  • Keep bedrooms cool, overheating makes eczema worse. Warm, moist environments also encourage house dust mites.
  • Keep pets out of the bedroom, animal dander can make eczema worse.
  • Regular damp dusting and vacuuming will help to keep the dust levels down.

Drew's story

Melody Baker decided to seek out homeopathic treatment for her son  after little success down the conven-tional avenues. Drew’s eczema had  started around the age of one, at first in small patches on the insides  of his elbows. These never went away and then gradually the eczema  spread down his forearms to his hands, which were very bad by the time  he was two and a half.

Melody took Drew to the GP who prescribed steroid cream and wraps.  These did not help his skin and Melody tried Chinese medicine to find a  cure. On the whole this was not effective, though one of the treatments  did result in Drew being quite free of eczema for a few years.

However, Drew’s eczema came back with a vengeance when he started  secondary school. It appeared on his hands, spread up his arms to his  chest, neck and face and also to his tummy and legs. He was covered in  it. Melody asked their GP for help but he could only offer a stronger  steroid cream, which she did not want to use on her son’s skin. She  asked for a referral to the Royal London Homeopathic Hospital (RLHH) and  Drew’s homeo-pathic treatment started in January 2008.

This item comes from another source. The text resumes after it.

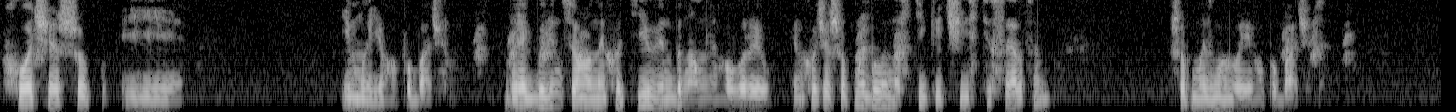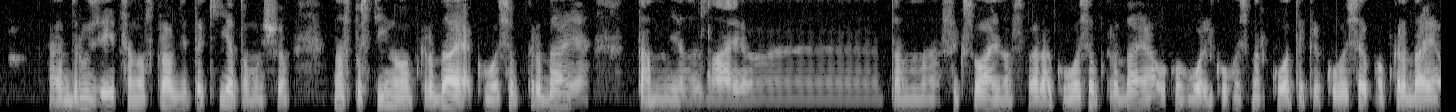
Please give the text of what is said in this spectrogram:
хоче, щоб і, і ми його побачили. Бо якби він цього не хотів, він би нам не говорив. Він хоче, щоб ми були настільки чисті серцем, щоб ми змогли його побачити. Е, Друзі, і це насправді так є, тому що нас постійно обкрадає, когось обкрадає там, я не знаю, е, там е, сексуальна сфера, когось обкрадає алкоголь, когось наркотики, когось обкрадає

Dr Sara Eames saw Drew, now 14, at the RLHH and after only three  appointments there was a very significant improvement. The eczema  cleared from his face, chest, tummy, neck and arms. He still has some on  his hands, but Melody feels the homeopathic medicine and cream are  really helping him.

Homeopathic treatment will often result in an all-round improvement  and an increase in the sense of well-being, alongside improvements in  the main symptoms. This is certainly what Drew found. “I like having the  homeopathic medication because it’s natural and since taking it, it has  made me feel better on the inside as well as the out-side. I would  describe it as feeling fresh inside.”

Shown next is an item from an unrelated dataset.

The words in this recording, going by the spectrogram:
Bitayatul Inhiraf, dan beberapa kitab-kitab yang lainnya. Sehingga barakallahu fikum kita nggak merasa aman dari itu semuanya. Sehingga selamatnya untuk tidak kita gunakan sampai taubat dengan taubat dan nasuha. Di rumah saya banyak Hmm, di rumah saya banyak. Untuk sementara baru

Melody was grateful to get a referral for her son on the NHS. “I feel  so lucky. The treatment really does seem to be helping Drew’s eczema  and I feel reassured that there are no side-effects and there will be no  long-term damage to his skin”. Drew is much happier too: “My skin is  not as dry and doesn’t feel tight anymore. The eczema has totally  cleared from my chest and stomach area and improved in other places.”

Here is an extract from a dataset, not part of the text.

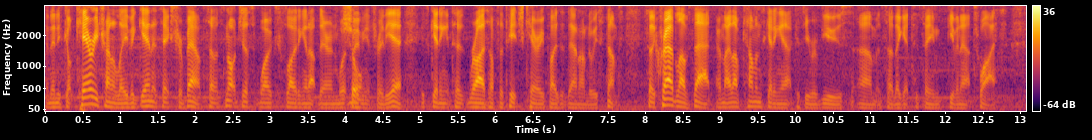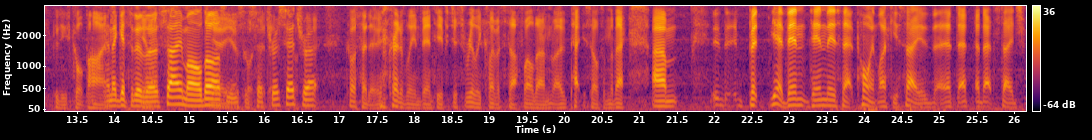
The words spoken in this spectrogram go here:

Waqa's story 

Waqas’ case was quite similar to Drew’s in that his eczema was much  worse in the summer and it flared up badly when he was under pres-sure  or was anxious. Waqas had suffered from eczema since the age of two and  his condition was described as “intractable” by his doctors.

After many GP visits for creams, emollients and steroid treatment,  followed by a full dermatology consultation and a stay in hospital,  Waqas’ skin was no better and his mother, Rubina, was at her wit’s end:  “We’d given up.”

During a very bad flare-up at age 13, Rubina was approached by Dr  Jayashree Shah, a GP at the same NHS practice who had just completed her  Faculty-accredited homeopathic training. When Dr Shah heard about  Waqas’ case she suggested they might try using homeopathy.

Waqas and his mother had barely heard of homeopathy and Rubina  admitted she and her husband were sceptical. “To be honest, we thought  it was a bit of a gimmick and wouldn’t have chosen the treatment  ourselves!” But after their first consultation, at which Waqas told his  own story to Dr Shah, Rubina noticed a difference in him. After three  appointments spread over a period of four months, Waqas experienced a  gradual improvement, was able to stop using his creams and for an  18-month period was completely free of eczema. “It was as if he had  never had it.”

Since then there have been few flare-ups and Waqas has learned to  observe the signs of a flare-up in his condition through the better  understanding of his emotional side that has come through his  homeopathic encounter. Through GCSEs and A Levels, he has managed the  flare-ups himself with his individually prescribed homeopathic medicine.